**Problem to solve**. Please repeat, from the entries that follow, the lines from the one containing "Word and notes: MD: Indian" through the one containing "Word and speaker's" exactly, adding nothing.

Dataset records:
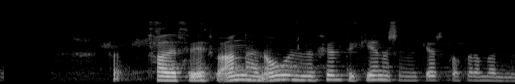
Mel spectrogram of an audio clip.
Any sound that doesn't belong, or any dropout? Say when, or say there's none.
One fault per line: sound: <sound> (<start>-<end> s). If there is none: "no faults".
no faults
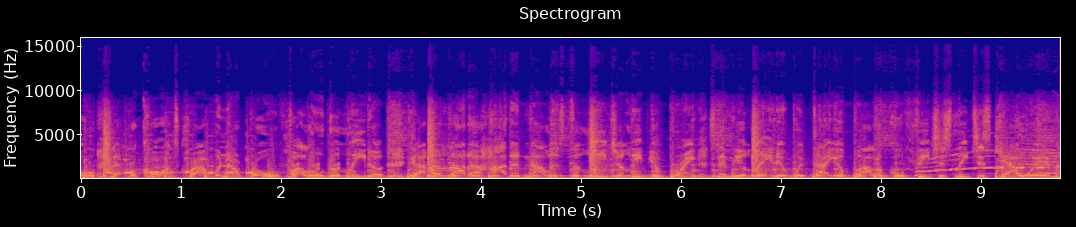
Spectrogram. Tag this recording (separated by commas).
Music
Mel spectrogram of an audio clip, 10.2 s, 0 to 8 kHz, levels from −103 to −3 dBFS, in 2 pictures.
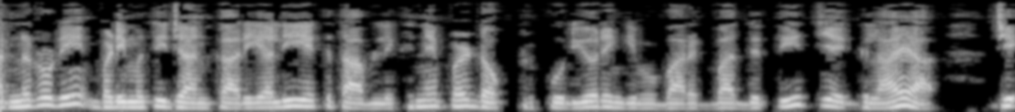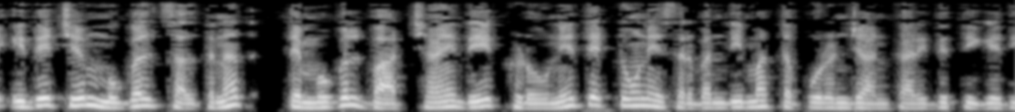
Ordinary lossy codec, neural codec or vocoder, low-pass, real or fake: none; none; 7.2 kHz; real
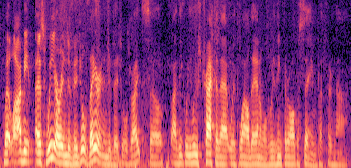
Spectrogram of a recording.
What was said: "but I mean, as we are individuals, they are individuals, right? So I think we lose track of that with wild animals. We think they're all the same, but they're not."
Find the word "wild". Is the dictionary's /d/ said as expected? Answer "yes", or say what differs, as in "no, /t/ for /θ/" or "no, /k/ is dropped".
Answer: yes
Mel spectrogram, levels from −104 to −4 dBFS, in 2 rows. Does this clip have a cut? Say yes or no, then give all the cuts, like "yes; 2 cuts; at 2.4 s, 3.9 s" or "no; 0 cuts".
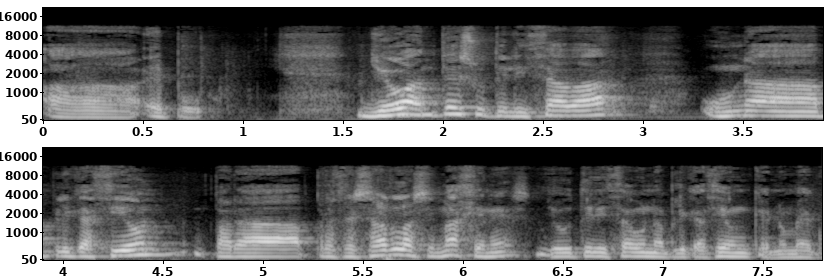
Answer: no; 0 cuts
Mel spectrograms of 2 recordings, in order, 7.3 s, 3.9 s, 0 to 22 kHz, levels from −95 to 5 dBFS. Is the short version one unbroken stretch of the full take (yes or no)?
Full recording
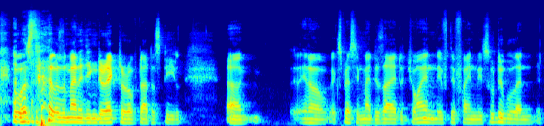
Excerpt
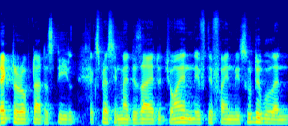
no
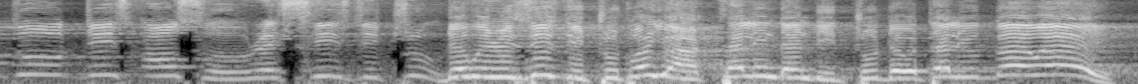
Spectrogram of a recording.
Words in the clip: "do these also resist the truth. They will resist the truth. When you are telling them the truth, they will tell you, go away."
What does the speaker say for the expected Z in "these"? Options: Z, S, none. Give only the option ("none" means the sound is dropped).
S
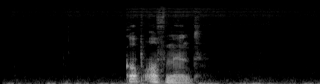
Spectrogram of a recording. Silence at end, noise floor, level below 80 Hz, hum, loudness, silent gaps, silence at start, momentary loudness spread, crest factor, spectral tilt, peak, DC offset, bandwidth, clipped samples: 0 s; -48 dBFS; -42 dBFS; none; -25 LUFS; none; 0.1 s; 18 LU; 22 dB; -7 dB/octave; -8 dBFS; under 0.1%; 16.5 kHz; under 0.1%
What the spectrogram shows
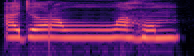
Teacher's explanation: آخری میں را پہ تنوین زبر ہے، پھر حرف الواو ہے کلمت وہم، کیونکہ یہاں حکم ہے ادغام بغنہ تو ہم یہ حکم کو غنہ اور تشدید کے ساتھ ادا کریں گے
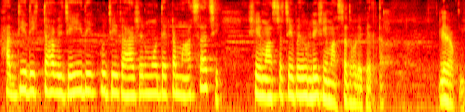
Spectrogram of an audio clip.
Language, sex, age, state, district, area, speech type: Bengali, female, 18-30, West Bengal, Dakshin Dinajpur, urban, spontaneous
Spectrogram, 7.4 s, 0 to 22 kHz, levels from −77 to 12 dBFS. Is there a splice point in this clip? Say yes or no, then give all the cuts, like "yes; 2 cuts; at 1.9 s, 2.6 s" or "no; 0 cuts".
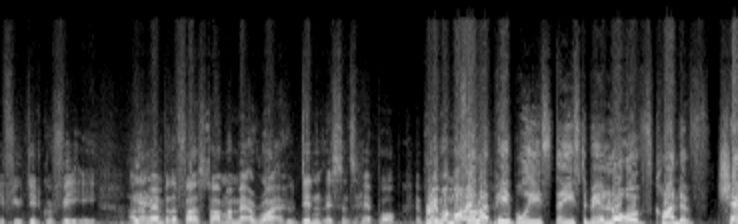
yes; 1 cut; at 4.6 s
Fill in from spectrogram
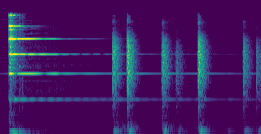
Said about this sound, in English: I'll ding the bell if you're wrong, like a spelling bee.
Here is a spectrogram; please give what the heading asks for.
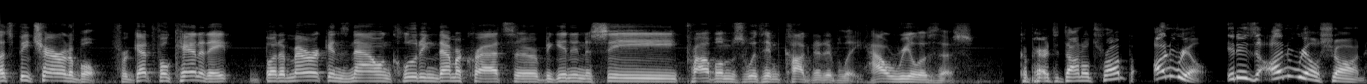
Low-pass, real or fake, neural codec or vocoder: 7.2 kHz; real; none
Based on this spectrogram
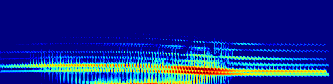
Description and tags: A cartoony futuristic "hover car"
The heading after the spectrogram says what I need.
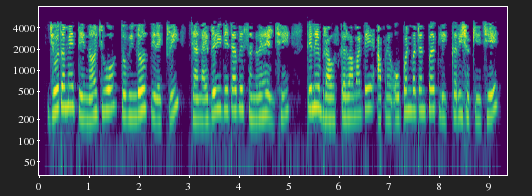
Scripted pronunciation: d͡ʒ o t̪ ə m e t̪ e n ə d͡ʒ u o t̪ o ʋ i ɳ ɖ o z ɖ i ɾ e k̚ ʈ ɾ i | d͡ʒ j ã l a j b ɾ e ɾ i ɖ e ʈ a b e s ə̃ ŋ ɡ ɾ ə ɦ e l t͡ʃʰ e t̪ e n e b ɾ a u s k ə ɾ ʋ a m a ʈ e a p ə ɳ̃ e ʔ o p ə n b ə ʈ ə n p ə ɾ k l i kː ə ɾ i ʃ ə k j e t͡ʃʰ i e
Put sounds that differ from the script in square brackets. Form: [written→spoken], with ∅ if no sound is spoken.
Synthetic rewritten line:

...

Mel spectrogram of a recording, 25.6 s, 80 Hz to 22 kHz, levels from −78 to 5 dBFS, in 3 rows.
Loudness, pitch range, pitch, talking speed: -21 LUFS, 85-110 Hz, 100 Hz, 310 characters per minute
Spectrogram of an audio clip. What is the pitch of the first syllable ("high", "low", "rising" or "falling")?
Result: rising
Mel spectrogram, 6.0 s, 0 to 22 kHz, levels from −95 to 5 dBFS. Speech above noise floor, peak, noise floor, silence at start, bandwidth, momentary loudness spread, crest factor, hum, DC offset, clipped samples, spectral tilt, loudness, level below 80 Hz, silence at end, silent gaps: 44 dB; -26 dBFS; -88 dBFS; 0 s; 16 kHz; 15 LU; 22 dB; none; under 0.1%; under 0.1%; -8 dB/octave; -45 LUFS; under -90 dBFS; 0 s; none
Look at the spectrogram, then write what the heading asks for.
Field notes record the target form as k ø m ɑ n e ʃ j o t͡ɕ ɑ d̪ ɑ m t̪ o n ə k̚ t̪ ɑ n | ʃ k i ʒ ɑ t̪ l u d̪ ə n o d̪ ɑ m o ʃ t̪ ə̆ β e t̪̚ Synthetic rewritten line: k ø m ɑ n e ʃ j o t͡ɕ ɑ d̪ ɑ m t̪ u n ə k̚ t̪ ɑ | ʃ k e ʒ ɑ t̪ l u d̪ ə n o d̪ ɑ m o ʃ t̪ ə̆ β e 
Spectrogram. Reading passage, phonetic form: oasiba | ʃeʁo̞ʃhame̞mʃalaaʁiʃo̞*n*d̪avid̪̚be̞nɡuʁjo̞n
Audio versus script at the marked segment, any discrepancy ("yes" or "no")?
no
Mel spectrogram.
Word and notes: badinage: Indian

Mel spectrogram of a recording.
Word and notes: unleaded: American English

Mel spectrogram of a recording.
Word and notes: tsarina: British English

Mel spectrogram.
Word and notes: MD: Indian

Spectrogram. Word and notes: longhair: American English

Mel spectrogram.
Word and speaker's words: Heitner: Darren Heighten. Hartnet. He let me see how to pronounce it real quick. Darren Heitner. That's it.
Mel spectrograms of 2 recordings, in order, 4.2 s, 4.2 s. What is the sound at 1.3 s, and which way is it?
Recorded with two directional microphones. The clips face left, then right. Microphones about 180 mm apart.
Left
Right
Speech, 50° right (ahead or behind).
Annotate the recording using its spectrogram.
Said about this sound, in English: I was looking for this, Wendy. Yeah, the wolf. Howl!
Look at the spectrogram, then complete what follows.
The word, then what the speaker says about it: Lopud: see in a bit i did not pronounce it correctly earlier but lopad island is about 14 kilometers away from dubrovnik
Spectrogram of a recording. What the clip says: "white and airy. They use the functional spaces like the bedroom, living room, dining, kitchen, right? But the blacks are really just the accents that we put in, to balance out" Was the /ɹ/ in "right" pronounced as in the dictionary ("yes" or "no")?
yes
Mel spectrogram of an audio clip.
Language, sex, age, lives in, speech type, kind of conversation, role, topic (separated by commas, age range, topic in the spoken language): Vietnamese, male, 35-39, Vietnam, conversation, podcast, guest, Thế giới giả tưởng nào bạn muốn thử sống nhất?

**Expected answer**.
Word and notes: MD: Indian

Spectrogram. Word and notes: longhair: American English

Mel spectrogram.
Word and speaker's words: Heitner: Darren Heighten. Hartnet. He let me see how to pronounce it real quick. Darren Heitner. That's it.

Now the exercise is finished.